The clinical trial enrolled 30 individuals with retinitis pigmentosa at 10 locations in the U.S. and Europe. In the study, participants were tracked over a 5 year period looking particularly at safety indicators — number and seriousness of adverse events related to the device — and visual function, as measured by 3 computer-based tests. In addition, researchers evaluated the quality of life of the Argus II recipients, daily activities, orientation, and mobility, as well as stability of the implant and functionality of the device.

The new results show after 5 years participants are more successful in performing the three visual function tests — of object detection, motion detection, and visual acuity — with the Argus II turned on than switched off. Only some of the secondary outcome data on day-to-day functioning with the device were collected, but those results show people with the Argus II can follow a white line on a black tile floor and find a simulated door with the device turned on rather than switched off.

The safety data show of the original 30 implants, 3 needed to be removed due to mechanical irritation or pressure in in the eye, or voluntarily elected by the recipients. For 2 other individuals, the device failed, but they did not experience other safety issues as a result. Of the 30 recipients, 18 experienced no adverse effects from the surgery or use of the device. The remaining 12 participants reported 24 adverse events, mainly eye irritation or pressure. No eyes were lost during the trial, and 1 participant died of causes unrelated to the device.

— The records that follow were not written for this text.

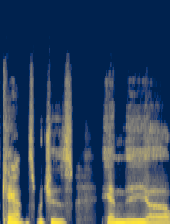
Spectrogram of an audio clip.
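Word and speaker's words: Cairns: c a i r ns but it's pronounced pronounced cans which is in the uh way up in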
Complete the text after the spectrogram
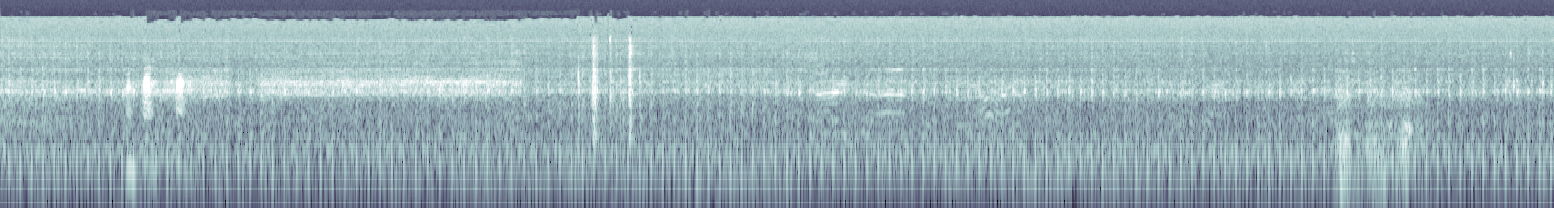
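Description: Knocks and bumps ring out from the quad bike now and then.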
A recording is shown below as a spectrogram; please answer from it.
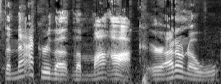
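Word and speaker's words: MAAC: and one are the m-double-ac it's the m-double-ac that's what i refer to what the locals call it that must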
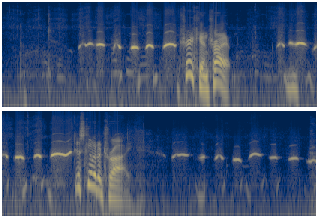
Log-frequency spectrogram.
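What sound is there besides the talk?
person whistling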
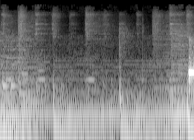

Earlier results of the trial provided evidence for regulatory authorities to approve the system for marketing in the U.S. and Europe. The company says nearly 200 people are using the device, and a feasibility study is in the works for extending the Argus II system to individuals with dry age-related macular degeneration.

Read more:

*     *     *

Comments are closed.